Evernote is one of the best productivity tools on the web. They bill themselves as the global platform for human memory. At least they limit themselves to humans. Whew.
In short, Evernote is a simple and elegant solution for capturing all the elements of data you encounter and need to store for potential future recall. Physicians are inundated with information more than any other professional and Evernote can help.
So, you are wondering exactly what you can do with this tool? Here is a short list:
- Capture notes – written and voice
- Organize your photos
- Clip information from web sites
- Organize your PDFs and Microsoft Word files
- Store receipts
That’s just a sample list based on the primary ways in which I use the product. It gets better…while you can sort of do all those with your file folders on your computer, Evernote stores things so they are available from any browser and virtually any device you might use (except a crappy old flip phone if that’s still in your repertoire). Further, the way in which the tool helps collect and organize your objects is far more elegant than the built in file/folder structure on computers…oh, and there is powerful search using tags and even recognition of words from handwritten materials.
Previously I wrote about my LiveScribe Echo pen….Evernote is the perfect compliment.

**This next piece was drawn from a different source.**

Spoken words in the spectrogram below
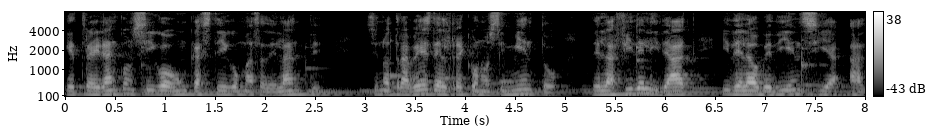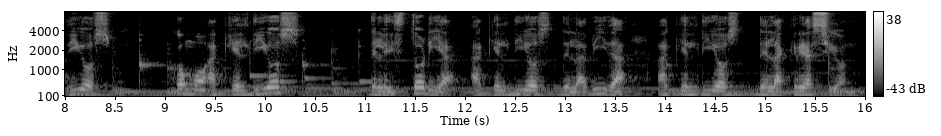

It’s the chocolate to Livescribe’s peanut butter. LiveScribe files sync straight up to my Evernote account and make sure the results and not the tools or process remain the focus.
Last, I want to address the difference between Evernote and virtual hard drives like Amazon’s CloudDrive, Box.net or DropBox. Both categories of services specialize in keeping a given set of data in sync across multiple machines…they are virtual hard drives. If you were inclined, and your time is not worth much, you could make Evernote into a kind of a Dropbox or Dropbox into a kind of an Evernote. However, the differences are what make each designed for a specific job and I’m an advocate of using the right tool for the job versus spending your time monkeying around.
Dropbox’s focus is files. It’s also great for file sharing using the public directory. (It allows large file sharing – over 50mb – Evernote does not). Evernote focuses primarily in textual and image content. Evernote allows more versatile and customizable organization in the forms of notebooks and tags (instead of just nested directories). To summarize, I use DropBox to store my bulk files and I use Evernote to store materials I need to search, recall or use on a periodic basis. Those are just a few of the differences. The reality is these tools can be used differently depending on your needs, work habits.
I suggest you create an Evernote account and commit to using it for a few weeks. See if you have any desire to go back to file/folder structures on your computer after that.